Publications Regarding refugees



Between ‘Voluntary’ Departure to an Undisclosed Third State and Indefinite Detention

Israel refuses to officially disclose the identity of the states to which relocation takes place.

In the land of hidden legislative aims: HCJ 8665/14 (detention of asylum-seekers in Israel- Round 3)

IDI researcher Dr. Ruvi Ziegler appraises the judgment of the Israeli Supreme Court in the third round of constitutional challenges to legislation authorizing detention of asylum-seekers in Israel. He critiques the judicial assessment of explicit and hidden legislative objectives, the role of international refugee law in the decision, and the normative question of irregular entry of asylum-seekers, and highlights legal challenges concerning the removal of asylum-seekers from Israel to third states.


High Time for a Fair Israeli Asylum Regime

As World Refugee Day approaches, Dr. Ruvi Ziegler argues that it is high time for Israel to adopt a fair asylum policy that would mitigate the predicament of Eritrean and Sudanese nationals.


Detention of African Asylum Seekers in Israel: Welcome to Round Three

On December 8, 2014, just before the Knesset dissolved itself to prepare for early elections, it enacted the Law for Prevention of Infiltration and Ensuring the Departure of Infiltrators from Israel. IDI's Dr. Reuven (Ruvi) Ziegler reviews this development.


Second Strike and You Are (Finally) Out? The Quashing of the Prevention of Infiltration Law (Amendment No. 4)

IDI Researcher Dr. Reuven (Ruvi) Ziegler presents a brief overview of the Israeli High Court of Justice's decision to strike down Amendment No. 4 of the Prevention of Infiltration Law, and explores several themes that may be of comparative constitutional interest. 


The Prevention of Infiltration Act in the Supreme Court: Round Two

IDI researcher Dr. Reuven (Ruvi) Ziegler explains why he believes the Supreme Court should overturn Amendment No. 4 of the Prevention of Infiltration Act just as it invalidated its predecessor.


What Can We Learn about Israeli Policy Making from the Supreme Court's Ruling on the Anti-Infiltration Law?

Attorney Talya Steiner warns that a Supreme Court's judgment that struck down an amendment of Israel's anti-infiltration law as unconstitutional points to significant flaws in Israel's process of policy-making.


Quashing Legislation Mandating Lengthy Detention of Asylum-Seekers

Dr. Reuven (Ruvi) Ziegler shares observations on the decision of the Israeli Supreme Court that an amendment of the Prevention of Infiltration Law that mandated lengthy detention of asylum seekers is unconstitutional.

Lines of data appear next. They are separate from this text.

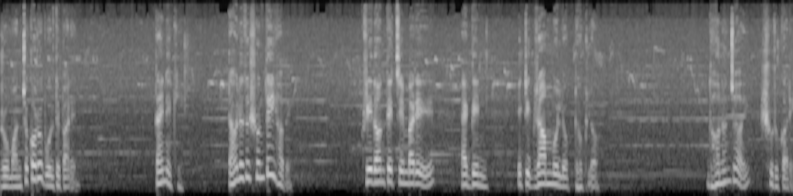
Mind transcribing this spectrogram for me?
রোমাঞ্চকরও বলতে পারেন। তাই নাকি? তাহলে তো শুনতেই হবে। কৃদন্তের চেম্বারে একদিন একটি গ্রাম্য লোক ঢুকল। ধনঞ্জয় শুরু করে।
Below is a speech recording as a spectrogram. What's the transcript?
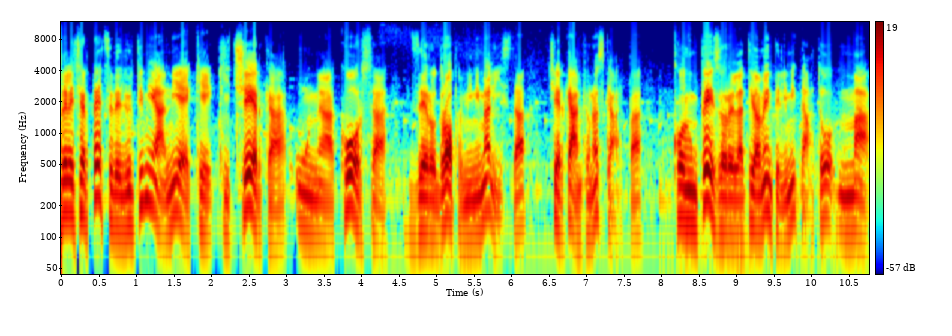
delle certezze degli ultimi anni è che chi cerca una corsa zero drop minimalista cerca anche una scarpa con un peso relativamente limitato ma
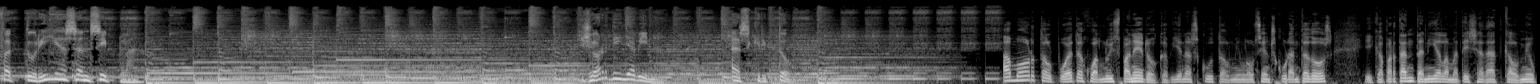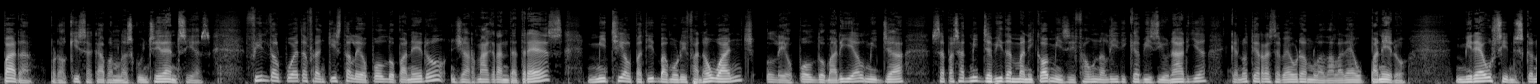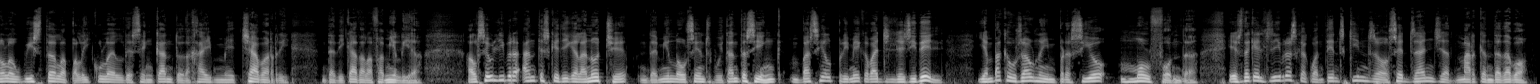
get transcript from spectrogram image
Factoria sensible. Jordi Llavina, escriptor Ha mort el poeta Juan Luis Panero, que havia nascut el 1942 i que per tant tenia la mateixa edat que el meu pare, però aquí s'acaben les coincidències. Fill del poeta franquista Leopoldo Panero, germà gran de tres, Michi el petit va morir fa 9 anys, Leopoldo Maria, el mitjà, s'ha passat mitja vida en manicomis i fa una lírica visionària que no té res a veure amb la de l'hereu Panero. Mireu, si que no l'heu vista, la pel·lícula El desencanto de Jaime Chavarri, dedicada a la família. El seu llibre Antes que llegue la noche, de 1985, va ser el primer que vaig llegir d'ell i em va causar una impressió molt fonda. És d'aquells llibres que quan tens 15 o 16 anys et marquen de debò.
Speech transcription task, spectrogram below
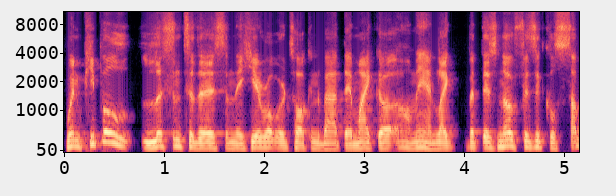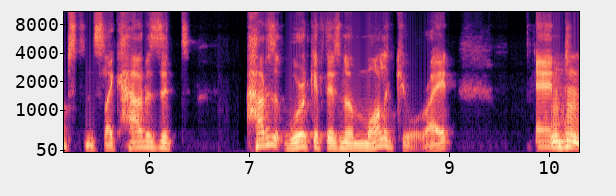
when people listen to this and they hear what we're talking about, they might go, "Oh man, like, but there's no physical substance. Like, how does it, how does it work if there's no molecule, right?" And mm-hmm.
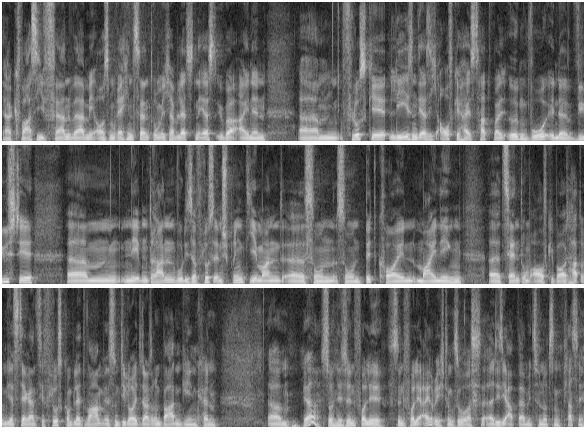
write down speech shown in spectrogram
Ja, quasi Fernwärme aus dem Rechenzentrum. Ich habe letzten erst über einen ähm, Fluss gelesen, der sich aufgeheizt hat, weil irgendwo in der Wüste ähm, nebendran, wo dieser Fluss entspringt, jemand äh, so ein, so ein Bitcoin-Mining-Zentrum äh, aufgebaut hat und jetzt der ganze Fluss komplett warm ist und die Leute da drin baden gehen können. Ähm, ja, doch eine sinnvolle, sinnvolle Einrichtung, sowas, äh, diese Abwärme zu nutzen. Klasse.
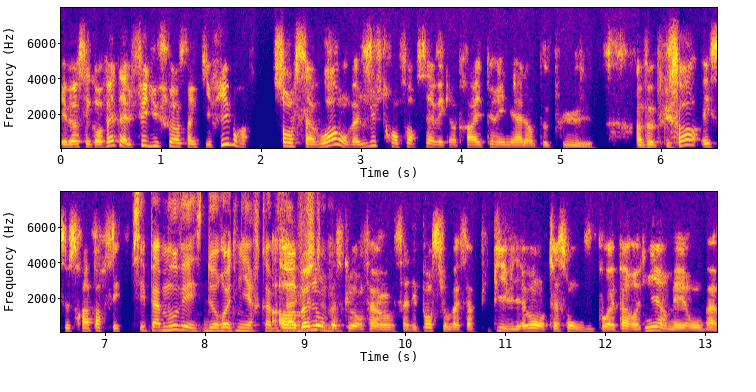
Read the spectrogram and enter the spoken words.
Et bien c'est qu'en fait, elle fait du flux instinctif libre sans le savoir. On va juste renforcer avec un travail périnéal un peu plus, un peu plus fort et ce sera parfait. C'est pas mauvais de retenir comme ça. Ah bah non, parce que enfin, ça dépend si on va faire pipi, évidemment. De toute façon, vous pourrez pas retenir, mais on va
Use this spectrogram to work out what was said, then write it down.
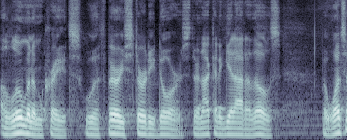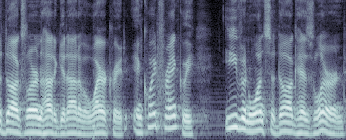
aluminum crates with very sturdy doors. They're not going to get out of those. But once a dog's learned how to get out of a wire crate, and quite frankly, even once a dog has learned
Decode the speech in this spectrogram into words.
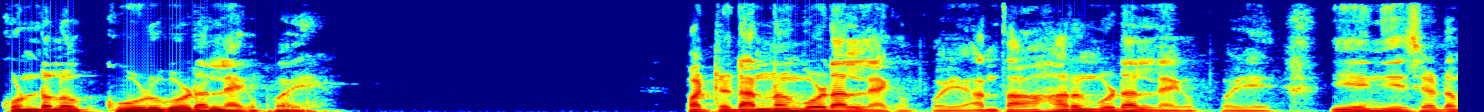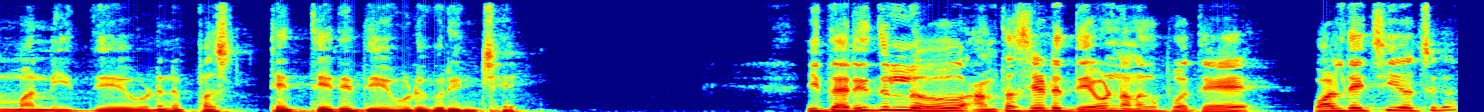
కుండలో కూడు కూడా లేకపోయాయి పట్టెడు అన్నం కూడా లేకపోయాయి అంత ఆహారం కూడా లేకపోయాయి ఏం చేశాడమ్మా? నీ దేవుడిని ఫస్ట్ ఎత్తేది దేవుడి గురించే. ఈ దరిద్రులు అంతసేటు దేవుడిని అనకపోతే వాళ్ళు తెచ్చి ఇవ్వచ్చుగా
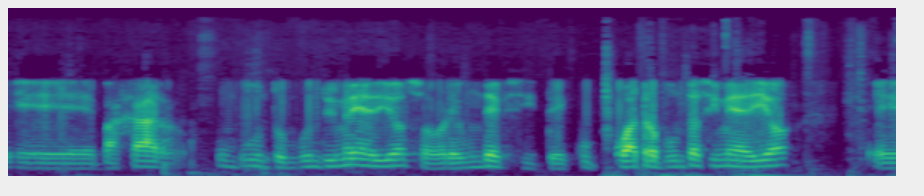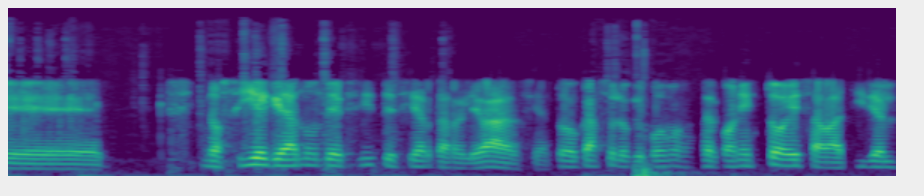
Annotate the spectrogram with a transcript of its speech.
eh, bajar un punto, un punto y medio sobre un déficit de cu- cuatro puntos y medio, eh, nos sigue quedando un déficit de cierta relevancia. En todo caso, lo que podemos hacer con esto es abatir el,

Asylum Seekers in Israel: A Snapshot

On the occasion of International Migrants Day and an IDI roundtable on Israeli immigration policy, IDI researcher Adv. Reuven (Ruvi) Ziegler provides an overview of the treatment of African asylum seekers who have crossed into Israel via its southern border.


Trapped between the Fences

IDI researcher Attorney Reuven (Ruvi) Ziegler argues that the response of the Israeli government to the plight of 20 Eritrean asylum seekers trapped between the fences of the Israeli-Egyptian border tests Israel's adherence to rulings of its own Supreme Court.


The New Amendment to the ‘Prevention of Infiltration’ Act: Defining Asylum-Seekers as Criminals

On January 10, 2012 an amendment to the Prevention of Infiltration Act passed its second and third reading in the Knesset. In passing this act, the government—and the Knesset—chose to walk down a path that is incompatible with the protection of human freedom that is embedded in Israeli constitutional law and that is incompatible with Israel’s obligations under international refugee conventions. Below is a condensed version of an article on this matter that was written by Adv. Reuven (Ruvi) Ziegler for the IDI Hebrew website.


A Matter of Definition: On ‘Infiltrators’ and ‘Asylum Seekers’ in Israel

In this article, IDI Researcher Adv. Reuven (Ruvi) Ziegler surveys Israel's regulations regarding refugees and asylum seekers and points to three areas—eligibility for asylum, the rights of asylum seekers, and detention—in which they are incompatible with the UN refugee convention.